** Opening Provided records block **
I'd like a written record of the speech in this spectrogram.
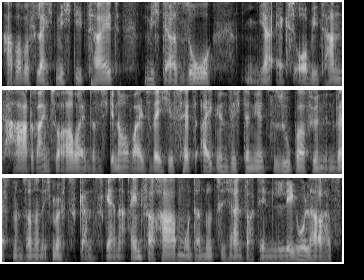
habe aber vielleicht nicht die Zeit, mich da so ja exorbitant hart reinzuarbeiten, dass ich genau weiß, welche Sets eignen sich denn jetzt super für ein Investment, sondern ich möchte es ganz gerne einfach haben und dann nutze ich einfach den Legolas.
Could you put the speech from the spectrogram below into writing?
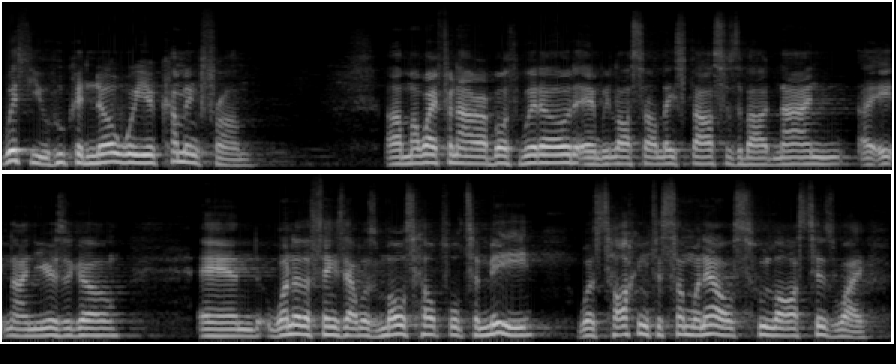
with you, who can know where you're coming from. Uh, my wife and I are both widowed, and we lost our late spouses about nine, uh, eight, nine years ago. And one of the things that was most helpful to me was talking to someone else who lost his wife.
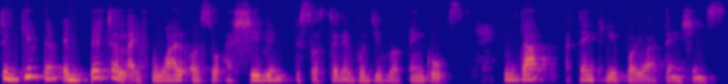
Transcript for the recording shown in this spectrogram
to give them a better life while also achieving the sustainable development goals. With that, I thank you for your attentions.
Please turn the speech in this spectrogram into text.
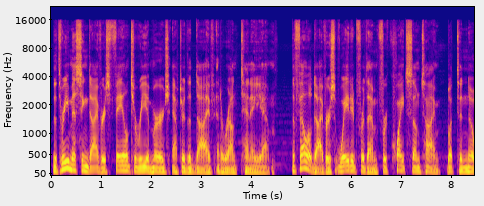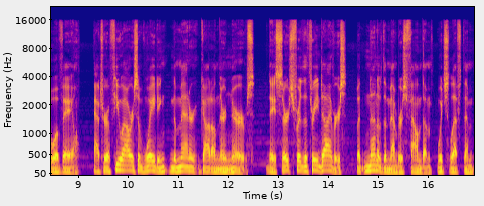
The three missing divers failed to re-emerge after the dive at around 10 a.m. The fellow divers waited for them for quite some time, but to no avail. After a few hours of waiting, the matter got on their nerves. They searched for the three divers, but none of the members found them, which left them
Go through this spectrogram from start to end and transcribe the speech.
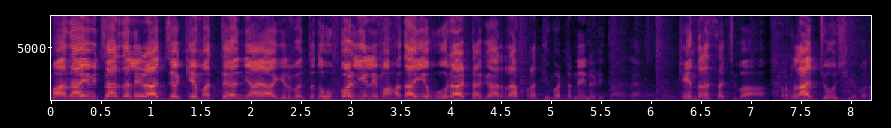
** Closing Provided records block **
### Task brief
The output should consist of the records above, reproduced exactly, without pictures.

### Answer box
I'd like a written record of the speech in this spectrogram.
habe aber vielleicht nicht die Zeit, mich da so ja exorbitant hart reinzuarbeiten, dass ich genau weiß, welche Sets eignen sich denn jetzt super für ein Investment, sondern ich möchte es ganz gerne einfach haben und dann nutze ich einfach den Legolas.
Could you put the speech from the spectrogram below into writing?
with you, who can know where you're coming from. Uh, my wife and I are both widowed, and we lost our late spouses about nine, uh, eight, nine years ago. And one of the things that was most helpful to me was talking to someone else who lost his wife.
Transcript for the recording shown in this spectrogram
to give them a better life while also achieving the sustainable development goals. With that, I thank you for your attentions.
Please turn the speech in this spectrogram into text.
The three missing divers failed to re-emerge after the dive at around 10 a.m. The fellow divers waited for them for quite some time, but to no avail. After a few hours of waiting, the matter got on their nerves. They searched for the three divers, but none of the members found them, which left them
Go through this spectrogram from start to end and transcribe the speech.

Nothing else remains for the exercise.